Okay, so it wasn’t an Academy Award winner.

Grabbing my bowl of popcorn, I flipped to another channel. There was no point in watching more. After only two minutes, I knew the basic story: some bad guys captured some good guys, and the hero came to rescue the good guys so they can live happily ever after. I get it. Time for something else.

But, what if there’s more?

Suppose the next morning I talked with someone who had seen the whole movie. And, I discovered that the piece I’d seen was actually part of a much larger and more complicated story. From the beginning, the hero had been working to defeat some secret society bent on destroying the world. (That’s what secret societies do.) Instead of just being a simple rescue, the scene I’d watched was where hero finally defeated this evil group and rescued the entire world from its impending destruction. Sure, the hostages got rescued, and that’s still an important part of the story. But as I hear my friend explain the rest of the movie, I begin to realize how much more was involved.

It’s hard to understand the end if you don’t know the beginning.

Many of us approach the Gospel like I did this movie. We’re so eager to watch the hero (Jesus) burst onto the scene and save the hostages (the cross), that we don’t even notice how we’ve jumped in toward the end of the movie. It’s like we think the first ninety minutes were just a bunch of commercials and trailers, keeping the audience mildly entertained until the real story starts. We tune in at the rescue scene, never wondering if maybe there’s more to the story than we realize.

And, to be fair, I understand why we do this. That part of the story is pretty incredible. It’s worth watching over and over again, like my daughters do with their favorite cartoons. But, we need to be careful. Unless we understand the whole story, we’re likely to misunderstand what’s really happening in the dramatic—indeed, climactic—story of the cross.

It’s hard to understand the end if you don’t know the beginning.

So, if we want to know what the Gospel is all about, we can’t jump straight to the cross. Instead, we’ll have to start where all good stories do: the beginning.

[This is a piece that I’m thinking of using in the Gospel Book to introduce the importance of Genesis 1-2 for understanding the Gospel.]

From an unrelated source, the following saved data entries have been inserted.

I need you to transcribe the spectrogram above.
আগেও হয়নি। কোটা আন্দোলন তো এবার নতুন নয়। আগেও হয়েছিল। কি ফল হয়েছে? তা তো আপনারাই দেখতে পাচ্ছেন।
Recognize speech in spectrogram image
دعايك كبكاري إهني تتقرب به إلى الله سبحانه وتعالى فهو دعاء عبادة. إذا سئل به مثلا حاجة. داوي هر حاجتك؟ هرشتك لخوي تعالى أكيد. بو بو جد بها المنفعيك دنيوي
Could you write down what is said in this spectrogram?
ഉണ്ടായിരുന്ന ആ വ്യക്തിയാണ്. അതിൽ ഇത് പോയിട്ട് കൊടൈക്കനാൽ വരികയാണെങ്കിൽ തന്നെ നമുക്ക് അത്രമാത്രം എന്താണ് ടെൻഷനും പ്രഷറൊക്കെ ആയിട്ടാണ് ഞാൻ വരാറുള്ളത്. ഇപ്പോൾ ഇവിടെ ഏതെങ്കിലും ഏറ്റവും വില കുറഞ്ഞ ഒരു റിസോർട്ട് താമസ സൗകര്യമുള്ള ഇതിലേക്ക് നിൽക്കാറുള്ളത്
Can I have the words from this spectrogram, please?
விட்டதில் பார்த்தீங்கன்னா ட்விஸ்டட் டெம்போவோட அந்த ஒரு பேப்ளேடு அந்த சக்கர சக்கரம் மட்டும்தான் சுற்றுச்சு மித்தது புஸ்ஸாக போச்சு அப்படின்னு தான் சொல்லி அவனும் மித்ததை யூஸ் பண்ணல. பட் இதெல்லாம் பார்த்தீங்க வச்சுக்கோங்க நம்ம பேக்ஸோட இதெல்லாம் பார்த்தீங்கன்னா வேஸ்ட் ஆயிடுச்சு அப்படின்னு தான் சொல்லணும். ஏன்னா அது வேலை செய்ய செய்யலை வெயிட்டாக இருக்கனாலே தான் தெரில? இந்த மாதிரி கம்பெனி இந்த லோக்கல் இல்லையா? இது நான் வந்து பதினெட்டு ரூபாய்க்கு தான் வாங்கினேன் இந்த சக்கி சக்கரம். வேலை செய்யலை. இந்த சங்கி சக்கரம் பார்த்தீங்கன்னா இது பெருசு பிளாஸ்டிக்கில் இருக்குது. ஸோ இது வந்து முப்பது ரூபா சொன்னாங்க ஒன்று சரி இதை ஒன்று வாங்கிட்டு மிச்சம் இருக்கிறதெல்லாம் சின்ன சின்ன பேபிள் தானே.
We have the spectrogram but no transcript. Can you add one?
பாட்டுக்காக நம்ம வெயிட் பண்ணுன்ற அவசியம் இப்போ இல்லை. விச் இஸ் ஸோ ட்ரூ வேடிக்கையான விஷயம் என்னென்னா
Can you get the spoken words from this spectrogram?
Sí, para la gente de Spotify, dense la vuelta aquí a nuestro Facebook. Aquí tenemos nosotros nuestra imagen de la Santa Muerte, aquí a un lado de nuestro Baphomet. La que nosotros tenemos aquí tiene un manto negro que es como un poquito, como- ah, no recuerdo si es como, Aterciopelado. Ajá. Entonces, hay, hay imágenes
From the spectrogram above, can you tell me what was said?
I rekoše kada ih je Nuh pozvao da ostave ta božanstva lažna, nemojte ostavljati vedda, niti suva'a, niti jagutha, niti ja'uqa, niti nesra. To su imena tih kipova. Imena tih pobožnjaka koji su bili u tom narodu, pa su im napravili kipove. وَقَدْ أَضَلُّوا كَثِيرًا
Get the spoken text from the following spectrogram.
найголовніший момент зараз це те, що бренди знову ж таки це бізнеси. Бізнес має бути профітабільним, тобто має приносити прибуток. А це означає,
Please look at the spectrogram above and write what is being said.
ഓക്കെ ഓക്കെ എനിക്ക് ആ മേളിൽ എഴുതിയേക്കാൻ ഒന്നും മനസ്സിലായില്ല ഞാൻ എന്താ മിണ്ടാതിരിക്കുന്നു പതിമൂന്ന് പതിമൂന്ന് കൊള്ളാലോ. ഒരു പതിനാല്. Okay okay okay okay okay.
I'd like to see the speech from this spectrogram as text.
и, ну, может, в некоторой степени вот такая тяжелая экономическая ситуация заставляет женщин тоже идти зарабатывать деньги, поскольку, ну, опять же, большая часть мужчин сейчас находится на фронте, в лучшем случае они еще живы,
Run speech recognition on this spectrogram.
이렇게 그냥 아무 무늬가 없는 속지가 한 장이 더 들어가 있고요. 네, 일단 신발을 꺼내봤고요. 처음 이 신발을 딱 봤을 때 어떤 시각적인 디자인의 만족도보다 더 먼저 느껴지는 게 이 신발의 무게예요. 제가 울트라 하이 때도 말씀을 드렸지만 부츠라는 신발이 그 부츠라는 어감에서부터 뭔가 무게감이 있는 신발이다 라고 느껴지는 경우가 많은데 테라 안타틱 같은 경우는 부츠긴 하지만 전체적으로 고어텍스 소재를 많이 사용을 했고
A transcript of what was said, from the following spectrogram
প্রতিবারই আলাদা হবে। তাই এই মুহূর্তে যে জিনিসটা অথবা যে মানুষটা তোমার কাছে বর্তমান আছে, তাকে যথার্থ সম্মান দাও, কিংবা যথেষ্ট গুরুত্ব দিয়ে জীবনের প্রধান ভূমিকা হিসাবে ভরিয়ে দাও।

Flotsam and jetsam (5/6)

In short, it’s starting to feel like Rob Bell is becoming a litmus test. If you like Bell, your orthodoxy may be suspect. And if you want to proclaim your orthodox credentials, you simply have to condemn Love Wins

I do theological interpretation because I am convinced that the Bible, a theological construct in its own right, continues to tell us what the church’s story is.

If the word do not dwell with power in us, it will not pass with power from us….The want of this experience of the power of gospel truth on their own souls is that which gives us so many lifeless, sapless orations, quaint in words and dead as to power, instead of preaching the gospel in the demonstration of the Spirit.

Tim Keller on religious decline and the “mushy middle”

Here’s a short video of Tim Keller addressing the question: Do you think that religion is in decline and the world is becoming more secular? (Spoiler alert: he says “no.”)


From Advance the Church.